## Work to complete:
Output every entry below word for word, minus the images.

Stored entries:
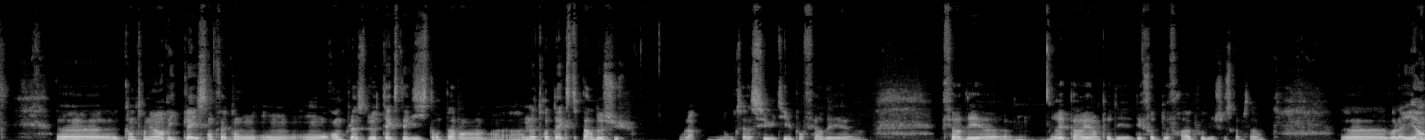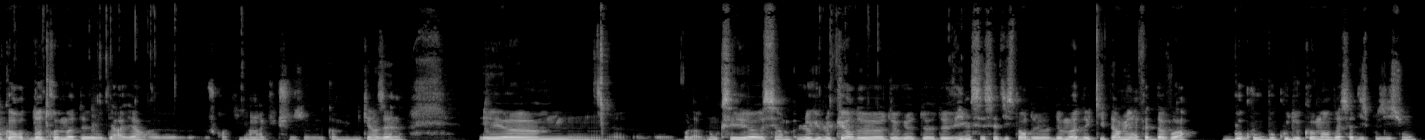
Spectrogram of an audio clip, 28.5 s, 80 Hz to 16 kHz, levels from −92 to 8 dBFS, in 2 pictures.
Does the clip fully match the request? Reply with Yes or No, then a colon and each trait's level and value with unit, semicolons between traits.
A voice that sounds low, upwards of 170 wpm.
Yes: low, 110 Hz; average, 210 wpm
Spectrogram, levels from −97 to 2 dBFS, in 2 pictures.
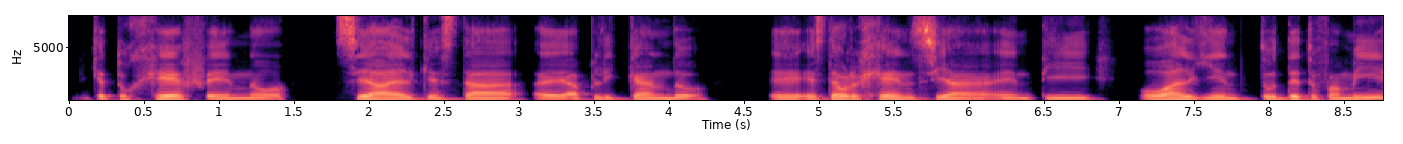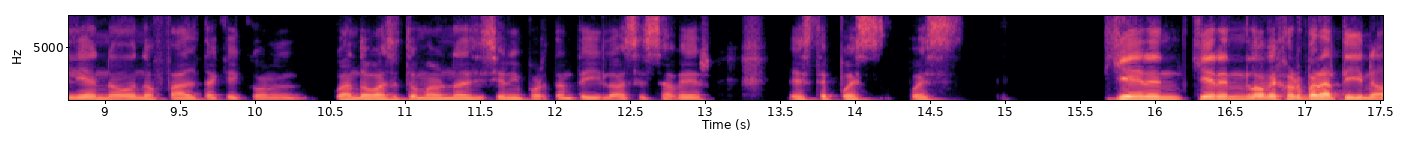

## Task response:
Spectrogram of an audio clip, 28.5 s, 80 Hz to 16 kHz, levels from −92 to 8 dBFS, in 2 pictures.
Does the clip fully match the request? Reply with Yes or No, then a colon and each trait's level and value with unit, semicolons between traits.
A voice that sounds low, upwards of 170 wpm.
Yes: low, 110 Hz; average, 210 wpm
Spectrogram, levels from −97 to 2 dBFS, in 2 pictures.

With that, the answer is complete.